Third Party Grading and the Novice Collector
by, 08-01-2010 at 10:42 AM (642 Views)
Third party Grading is something that I have not much experience with, since I have spent about a year casually, in the hobby I have gained some impressions through my interactions and experiences and through my reading.
First, I feel that I am more of a hobbyist than an investor, an investor has as his primary motivation for holding coins is to increase or preserve his money. He may appreciate the beauty of a coin, but he does not buy a coin because of its beauty but because he thinks, or has been advised that a coin will probably increase in value.
Third party graders have taken a large risk from the investors equation. Back in the last economic troubled times many who put money into coins as investments found that the coin they were sold as a mint state coin was actually an about uncirculated coin, some coins that were supposed to be genuine turned out to have been altered or to have been counterfeits. These problems turned the rare coin investments into sure losers for investors.
A top tpg will make sure that the grade is a consensus among trained experts, that it is authentic, and that they will back up their opinions if proved wrong. This has probably helped the coin business by adding many new customers who would have shyed away from the market.

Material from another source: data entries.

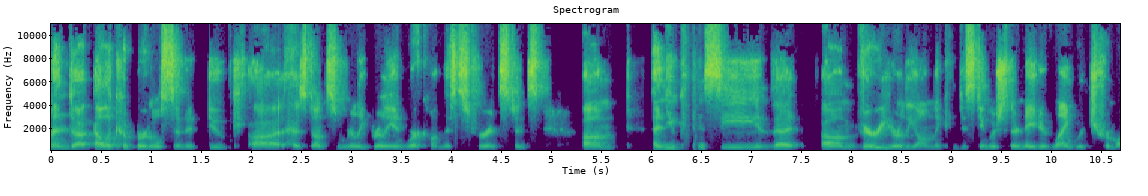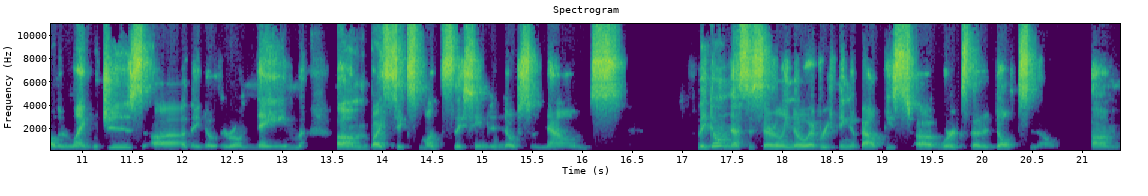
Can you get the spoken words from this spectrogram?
and uh, Elika Bergelson at Duke uh, has done some really brilliant work on this, for instance. Um, and you can see that um, very early on, they can distinguish their native language from other languages. Uh, they know their own name. Um, by six months, they seem to know some nouns. They don't necessarily know everything about these uh, words that adults know. Um,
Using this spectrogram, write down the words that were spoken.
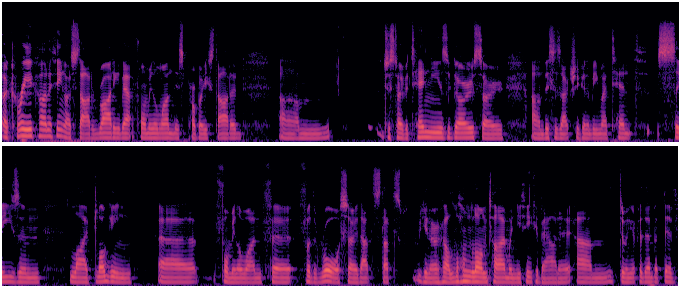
a career kind of thing. I started writing about Formula One. This probably started um, just over 10 years ago. So um, this is actually going to be my 10th season live blogging uh, Formula One for for the Roar. So that's that's you know a long long time when you think about it. Um, doing it for them, but they've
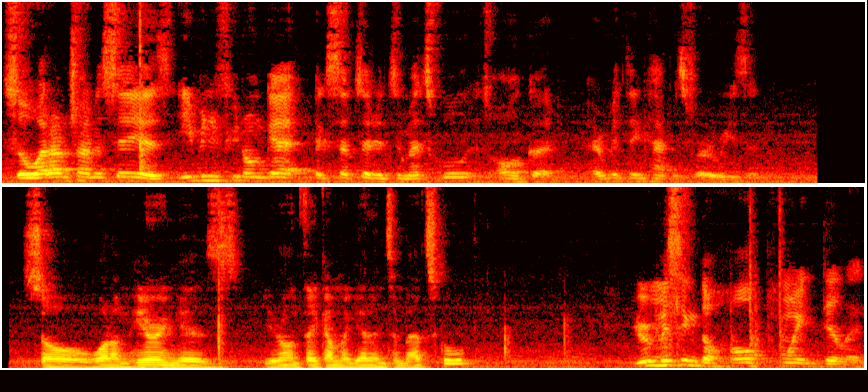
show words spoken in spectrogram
So what I'm trying to say is, even if you don't get accepted into med school, it's all good. Everything happens for a reason. So, what I'm hearing is you don't think I'm gonna get into med school? You're missing the whole point, Dylan.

This adding of customers helps the demand side of the equation, more customers helps keep prices rising or in a down market, more stable than otherwise would be the case.
To a hobbyist this is a double edged sword, it helps to put more coins in the marketplace, yet it also tends to inflate prices, it gives another benchmark, and frees the local hobbyist from the whims of the local coin dealers wether thru overly optimistic grading when they sell you a coin, or from overly pessimistic grading when you sell them one of your coins.

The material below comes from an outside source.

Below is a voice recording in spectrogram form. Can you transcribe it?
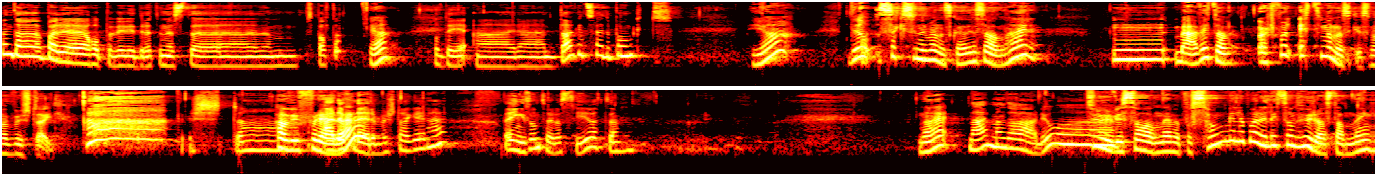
Men da bare hopper vi videre til neste um, spalte. Ja. Og det er eh, dagens høydepunkt. ja. Det er jo 600 mennesker i denne salen her. Mm, men jeg vet av i hvert fall ett menneske som har bursdag. Bursdag Har vi flere? Er det flere bursdager her? Det er ingen som tør å si, vet du. Nei. Nei, men da er det jo eh, Tror vi salen er med på sang, eller bare litt sånn hurrastemning?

The problems with tpgs for me, with limited experience, and these impressions will most likely evolve along with experience, are that they do not display in the choices I use, slide folders, 2 by 2 boxes, and small coin stock books, which hold 2x2 nicely but do not have room for slabs.
This is the same problem with the 5 ounce silver bullion that I have, and with some other oversized coins.

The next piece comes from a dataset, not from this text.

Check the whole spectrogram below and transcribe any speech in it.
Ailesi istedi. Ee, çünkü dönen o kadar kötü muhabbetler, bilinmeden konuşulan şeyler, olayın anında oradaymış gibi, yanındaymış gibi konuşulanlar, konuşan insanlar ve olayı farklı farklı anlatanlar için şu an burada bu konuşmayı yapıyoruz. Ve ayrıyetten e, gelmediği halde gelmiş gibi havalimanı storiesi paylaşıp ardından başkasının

I do have a pcgs slab box but that does not hold other tpgs slabs very well.
Another problem that has been much discussed is gradeflation, where key coins or highly sought ones get a bump that is based more on their demand than the intrinsic level of wear shown on the coin.
Another worry, tho it is not much of a worry, is that some submitters to the tpgs are such high volume customers that they get a good customer bump, since their are many tpgers like all businesses they have to cater to their customers, a big hsn type business might submit 20 thousand coins, while Joe collector submits 5, obviously the bigger customer will be more valuable to the tpg and the worry is that the small collector who submits a coin will not be valued for his business.
Overall, the way I have approached slabbed coins is that I will buy them for the same prices as raw ones, if they are something that I want for my collection, so far I have only bought modern slabbed bullion and that is because the prices were right at the same as raw prices, and that I liked the design.
These slabs were only platinum bullion, and since they were rather expensive they sit in the safe deposit box, I might have passed on merely raw platinum bullion but my novice perception is that the slab will help resell some time, and there is a bit of an experiment in speculation going down.
I think so far my feelings for the tpgs are ambivalent, I do not really have a strong pro or anti opinion on them, I think that they are an entity that collectors can so far co exist with, but I do think that there bread and butter are investors and large customers such as HSN which for this collector seems to be a very strange marriage.